So a day later I set off along the cracked island roads, perhaps the same paths that British pioneers trod alongside soldiers (although I doubt they had the option, as I do, to sidetrack to a beachside bar for some calypso and piña coladas). At Cane Garden Bay I pull into the Callwood Rum Distillery. A British family founded it in the 1700s, so I expect to see a Union Jack and white-gloved pourers. Instead, I find a stone barn covered in moss and exuding the scent of burnt cane. I walk inside. A teenage girl with braids serves rum samples, assisted by her 7-year-old sister. She explains that the family still crushes cane in a hand-operated press, then ages it for 10 years in oak barrels, which look like they were left behind by Blackbeard. I ask if she feels the tug of the Mother Country.
"Mother Country?" she repeats.
So I translate. "Are you British at heart?"
"Oh, I've never been to Britain," the teen shrugs, measuring another rum tot. "But I want to go to New York someday. You should go to Road Town to find that old-time British stuff."
Turns out that Road Town, the capital city, does have its historic charm. Main Street is so narrow and crooked it defies all traffic but pedestrians, goats and chickens. Faded relics of the colonial age stand out — a boarded-up jail with stone walls, a Victorian post office with peeling white paint. I hike to Old Government House, where the elderly lady attendant seems astonished to see a visitor with a question.

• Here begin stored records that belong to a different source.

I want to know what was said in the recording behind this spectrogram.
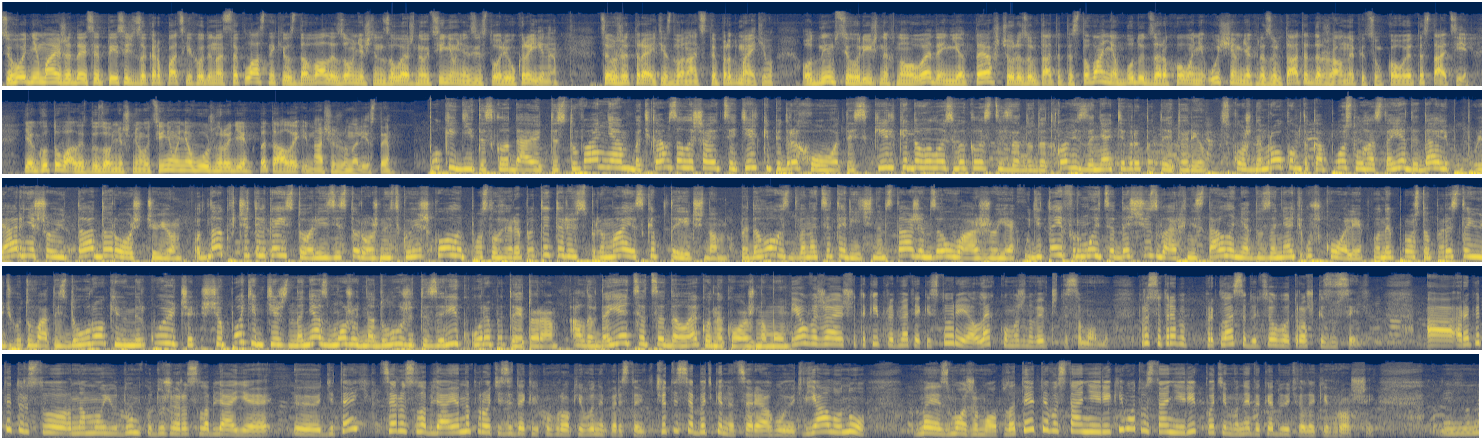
Сьогодні майже 10 тисяч закарпатських одинадцятикласників здавали зовнішнє незалежне оцінювання з історії України. Це вже третій з 12 предметів. Одним з цьогорічних нововведень є те, що результати тестування будуть зараховані учням як результати державної підсумкової атестації. Як готувались до зовнішнього оцінювання в Ужгороді, питали і наші журналісти. Поки діти складають тестування, батькам залишається тільки підраховувати, скільки довелось викласти за додаткові заняття в репетиторів. З кожним роком така послуга стає дедалі популярнішою та дорожчою. Однак вчителька історії зі Сторожницької школи послуги репетиторів сприймає скептично. Педагог з 12-річним стажем зауважує, у дітей формується дещо зверхнє ставлення до занять у школі. Вони просто перестають готуватись до уроків, міркуючи, що потім ті ж знання зможуть надолужити за рік у репетитора. Але вдається це далеко не кожному. Я вважаю, що такий предмет, як історія, легко можна вивчити самому. Просто треба прикласти до цього трошки зусиль. А репетиторство, на мою думку, дуже розслабляє е, дітей. Це розслабляє на протязі декількох років. Вони перестають вчитися, батьки на це реагують в'яло. Ну ми зможемо оплатити в останній рік, і от в останній рік потім вони викидують великі гроші.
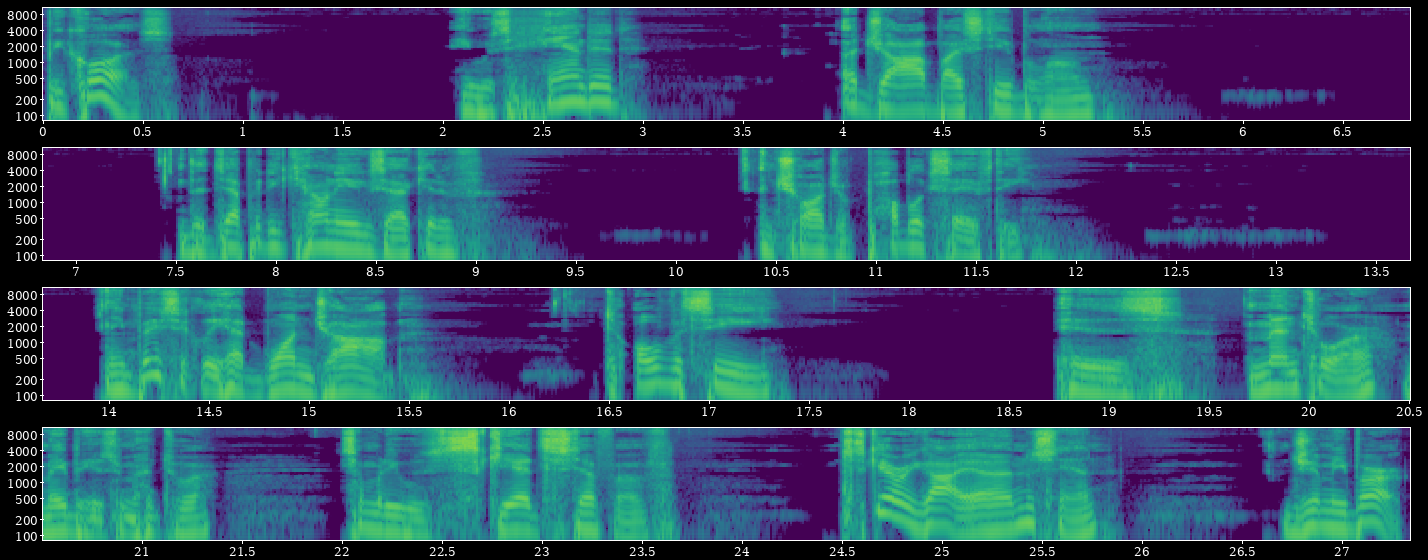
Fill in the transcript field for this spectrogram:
Because he was handed a job by Steve Bellone, the deputy county executive in charge of public safety. And he basically had one job to oversee his mentor, maybe his mentor, somebody who was scared stiff of. Scary guy, I understand. Jimmy Burke.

"You won't find anything more British than this," she says. In a room laden with crystal and silver, photographs of the Queen beam down beatifically from the walls. The attendant tells me that on her majesty's last visit in 1977, while she was touring in a battered Lincoln Continental, an empty beer bottle rolled from under the seat onto her foot.